• Exercise details: A copy of the listing below is needed, exact in every line and without images.

Start of Information given

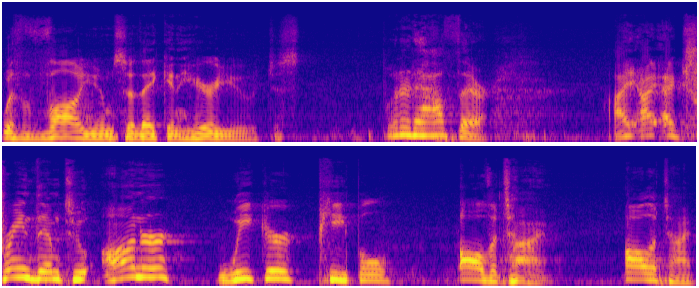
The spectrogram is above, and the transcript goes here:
with volume so they can hear you. Just put it out there. I, I, I trained them to honor weaker people all the time all the time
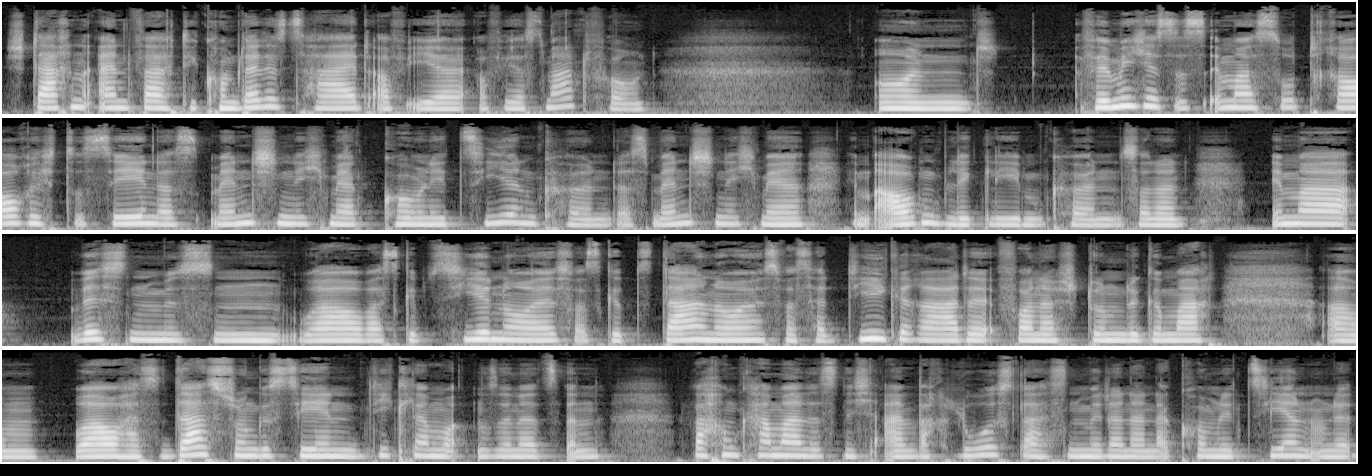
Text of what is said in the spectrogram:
starren einfach die komplette Zeit auf ihr, auf ihr Smartphone. Und für mich ist es immer so traurig zu sehen, dass Menschen nicht mehr kommunizieren können, dass Menschen nicht mehr im Augenblick leben können, sondern immer wissen müssen, wow, was gibt's hier Neues, was gibt's da Neues, was hat die gerade vor einer Stunde gemacht, ähm, wow, hast du das schon gesehen, die Klamotten sind jetzt in, warum kann man das nicht einfach loslassen, miteinander kommunizieren und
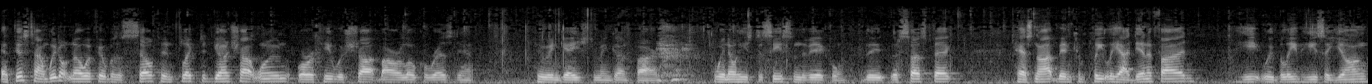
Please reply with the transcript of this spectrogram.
at this time we don't know if it was a self-inflicted gunshot wound or if he was shot by our local resident who engaged him in gunfire. we know he's deceased in the vehicle. The the suspect has not been completely identified. He, we believe he's a young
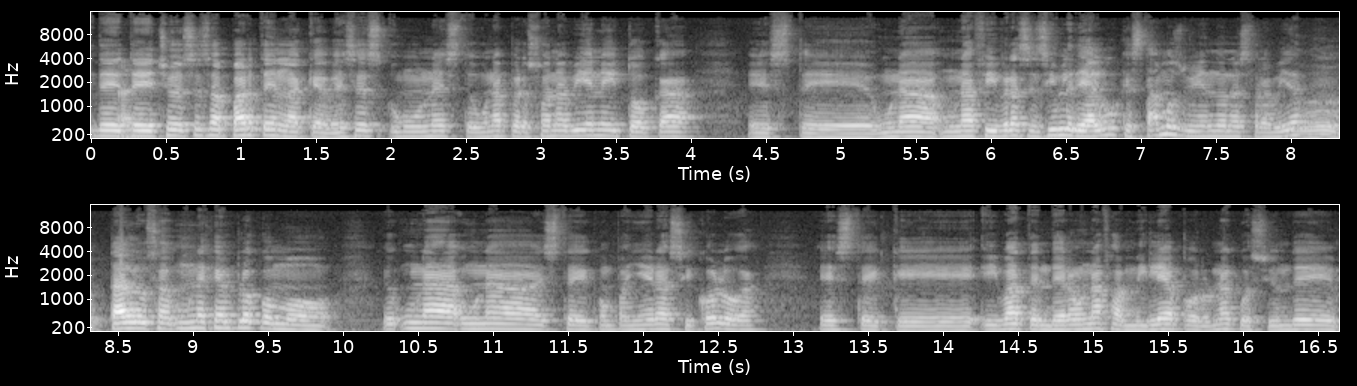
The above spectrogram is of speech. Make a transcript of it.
de, Ah. de hecho es esa parte en la que a veces un, este, una persona viene y toca este, una, una fibra sensible de algo que estamos viviendo en nuestra vida. Mm. Tal, o sea, un ejemplo como una, una este, compañera psicóloga este, que iba a atender a una familia por una cuestión de...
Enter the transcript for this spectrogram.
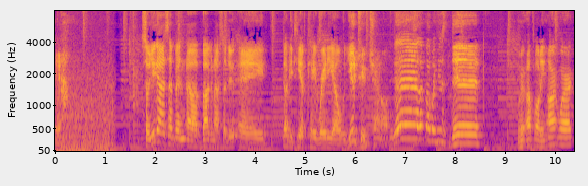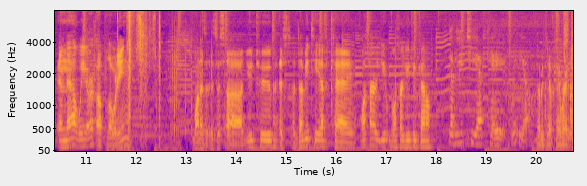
yeah. So you guys have been uh, bugging us to do a WTFK Radio YouTube channel. Yeah, look what we just did. We're uploading artwork, and now we are uploading what is it? It's this uh, YouTube. It's a WTFK. What's our what's our YouTube channel? WTFK Radio. WTFK Radio.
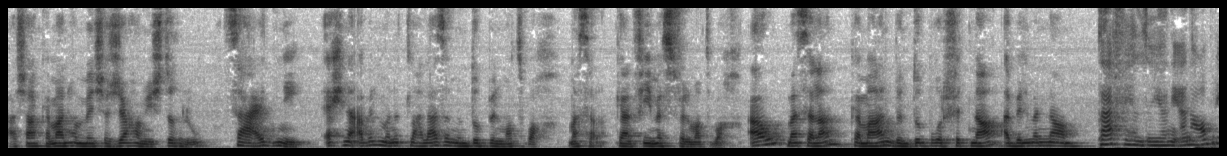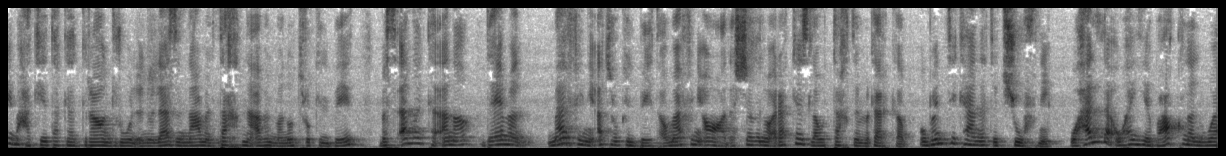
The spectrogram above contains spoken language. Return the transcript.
عشان كمان هم بنشجعهم يشتغلوا. ساعدني. إحنا قبل ما نطلع لازم نضب المطبخ مثلا. كان في mess في المطبخ. أو مثلا كمان بنضب غرفتنا قبل ما ننام. بتعرفي هلدا يعني أنا عمري ما حكيتها ك ground rule إنه لازم نعمل تختنا قبل ما نترك البيت. بس أنا كأنا دائما ما فيني أترك البيت أو ما فيني أقعد أشتغل وأركز لو التخت مكركب وبنتي كانت تشوفني. وهلأ وهي بعقلها الواعي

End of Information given

• Result for this task:
The spectrogram is above, and the transcript goes here:
with volume so they can hear you. Just put it out there. I, I, I trained them to honor weaker people all the time all the time
Text of what is said in the spectrogram:
starren einfach die komplette Zeit auf ihr, auf ihr Smartphone. Und für mich ist es immer so traurig zu sehen, dass Menschen nicht mehr kommunizieren können, dass Menschen nicht mehr im Augenblick leben können, sondern immer wissen müssen, wow, was gibt's hier Neues, was gibt's da Neues, was hat die gerade vor einer Stunde gemacht, ähm, wow, hast du das schon gesehen, die Klamotten sind jetzt in, warum kann man das nicht einfach loslassen, miteinander kommunizieren und
Please reply with the transcript of this spectrogram.
at this time we don't know if it was a self-inflicted gunshot wound or if he was shot by our local resident who engaged him in gunfire. we know he's deceased in the vehicle. The the suspect has not been completely identified. He, we believe he's a young
The above spectrogram is of speech. Make a transcript of it.
de, Ah. de hecho es esa parte en la que a veces un, este, una persona viene y toca este, una, una fibra sensible de algo que estamos viviendo en nuestra vida. Mm. Tal, o sea, un ejemplo como una, una este, compañera psicóloga este, que iba a atender a una familia por una cuestión de...
Enter the transcript for this spectrogram.
yeah. So you guys have been uh, bugging us to do a WTFK Radio YouTube channel. Yeah, look what we just did. We're uploading artwork, and now we are uploading what is it? It's this uh, YouTube. It's a WTFK. What's our what's our YouTube channel? WTFK Radio. WTFK Radio.
The spectrogram above contains spoken language. Return the transcript.
عشان كمان هم بنشجعهم يشتغلوا. ساعدني. إحنا قبل ما نطلع لازم نضب المطبخ مثلا. كان في mess في المطبخ. أو مثلا كمان بنضب غرفتنا قبل ما ننام. بتعرفي هلدا يعني أنا عمري ما حكيتها ك ground rule إنه لازم نعمل تختنا قبل ما نترك البيت. بس أنا كأنا دائما ما فيني أترك البيت أو ما فيني أقعد أشتغل وأركز لو التخت مكركب وبنتي كانت تشوفني. وهلأ وهي بعقلها الواعي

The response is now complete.